Israel assassinates Hamas leader
23 August 2003
An August 19 suicide bombing by an Islamic militant killed 20 Israelis and wounded more than 100. The action was carried out in a bus traveling from the Western Wall to the religious neighbourhood of Har Nof. The victims were ultra-Orthodox Jews, many of them children. Two buses were hit by the blast. The one on which the suicide bomber set off his explosive device was completely devastated, while the other traveling behind had its windows blown out.
The Bush administration immediately denounced the attack and its National Security Council spokesman Sean McCormack called upon the Palestinian Authority (PA) “to act to dismantle terrorist networks.”
The Israeli government of Ariel Sharon duly suspended talks with the Palestinian Authority, put on hold its plans to hand over Jericho and Qalqilyah to Palestinian control, and demanded that the PA clamp down on terrorist groups.
Then on August 21, an Israeli helicopter missile strike on a car in Gaza City killed senior Hamas militant leader Ismail Abu Shanab and two bodyguards. Hamas and Islamic Jihad responded by stating that they no longer felt bound by a three-month unilateral cease-fire they declared on June 29 and threatened retaliation.
Now Prime Minister Sharon’s security cabinet are said to have agreed in principle to resume the practice of “targeted killings” of militant Palestinian suspects.
This roughly is how the media has presented recent events in Israel and the Occupied Territories—first a Palestinian atrocity, then a response by the Israelis, after which the supposedly sincere efforts of the Bush administration to secure “peace” under its so-called “Road Map” are in danger of collapse. Everything is then said to depend on the readiness of the PA to curb the terrorist groups.
This official story, however, turns reality on its head. In truth, it has always been Sharon’s intention to escalate the conflict with the Palestinians and to do so by recourse to provocations aimed at eliciting a terrorist action by Hamas or Islamic Jihad that can then be used to justify further and more severe repression by Israeli forces.
The claim that the security cabinet is “reanimating” its policy of targeted killings is a fraud. It has never abandoned the practice. The bus bombing was in fact carried out in retaliation for the August 14 killing of Islamic Jihad’s senior official Mohammed Sider during attempts by the Israeli Defence Forces (IDF) to arrest him in the West Bank city of Hebron.

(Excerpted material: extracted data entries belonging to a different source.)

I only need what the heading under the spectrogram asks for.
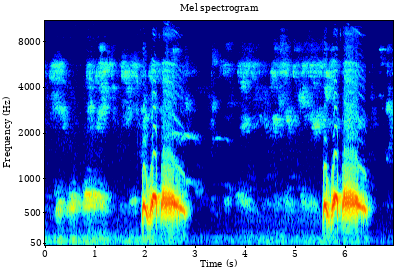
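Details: Northern spotted dove with a 'còi bổi' voice, used to provoke rival birds. A softer low coo leads into two loud phrases, each a wavering stuttered onset and a held mellow coo, spaced about 3.5 seconds apart.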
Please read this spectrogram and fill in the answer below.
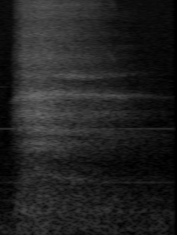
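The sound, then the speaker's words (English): A single strong exhale during a restorative yoga breathing exercise, a breathy rush of air that swells quickly and then tapers off slowly over about a second and a half. “Inhale, belly, belly, pause at the top. Strong exhale, pause at the bottom.”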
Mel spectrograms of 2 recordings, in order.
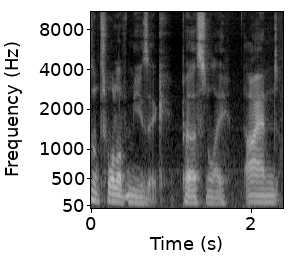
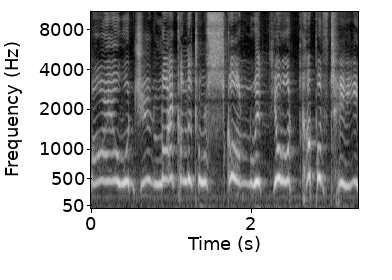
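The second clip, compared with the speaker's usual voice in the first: put-on posh British granny voice, very high and loud; 7 dB louder than usual. Recalling childhood tea with a grandmother, imitating a posh grandma. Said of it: "She did not sound like that".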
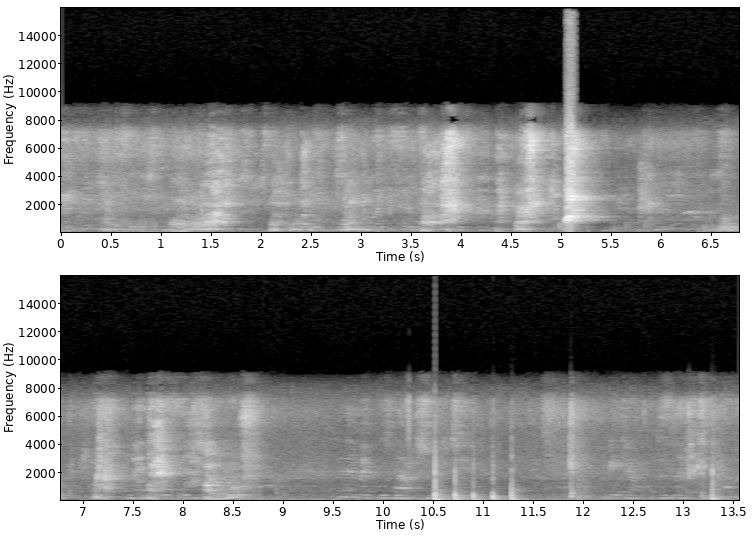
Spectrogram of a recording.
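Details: Maxi the dog, freshly bathed, mixes yelps and a sharp bark around the middle with steady human chatter; a quick run of clicking taps comes near the end.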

And in June, Israel fired missiles at the car of top Hamas leader Abdel Aziz Rantisi, who escaped with minor injuries.
Now it has assassinated Shanab and his bodyguards, thus precipitating a declaration by the Islamic militant groups that their cease-fire is at an end—which was always the intended result of the actions of the IDF.
In this way, a stick is fashioned with which the Sharon government can beat the PA and drive it towards measures to suppress opposition to Israeli occupation, with the full support of the media.
The claim is then made that the US-backed Palestinian leadership has done nothing against the Islamic militant factions. The aim here is to justify the ongoing violation of the cease-fire by Israel and its continued repression of the Palestinians by portraying Sharon as responding to rather than instigating violence.
Typical is the ostensibly liberal Israeli daily Haaretz, which argues in its August 20 editorial that whereas Palestinian prime minister Mahmoud Abbas has correctly “denounced the terror attack in Jerusalem as an evil act that also harmed the national interests of his own people...during the last two months of the fragile cease-fire, despite US support and encouragement, Abbas did not prove that he is determined enough to translate that recognition in principle into the language of practice.”
Haaretz goes on to complain, “No significant steps have been taken against Hamas and Islamic Jihad activists in Gaza, where the security forces are subordinate to Abbas and his security minister, Mohammed Dahlan. The terrorists train without interference, occasionally firing light weapons and mortars at Israeli targets, and sometimes even test launching their Qassam rockets in an attempt to increase their range and improve their accuracy. In the West Bank, as well, even though security responsibility has not been transferred in most of the cities to the Palestinian Authority, there has been no sign from the PA that it is preparing or intends to prepare to deal with the terror organisations.”
Or as the Jerusalem Post wrote in its editorial, “The Palestinian Authority, whatever that now means, must choose. It cannot have unity based on terror and found a Palestinian state.”
Whether it is the secular Fatah or the Islamic fundamentalists of Hamas, none of the existing Palestinian political tendencies are capable of liberating the Palestinians from Israeli oppression and occupation. The only way forward is a brave decision to make a genuine political appeal for unity between the Jewish and Arab working classes based on a socialist perspective elaborating a common defence of their social and democratic rights. The organic hostility of the Islamic reactionaries to the idea of Arab-Jewish unity finds its expression in terrorist bombings targeting Israeli innocents. But those Arabs and Jews who wish to stop the bloodbath must strive to build a class-based movement that cuts across national, ethnic and religious divisions rather than be sucked in by the propaganda of the media.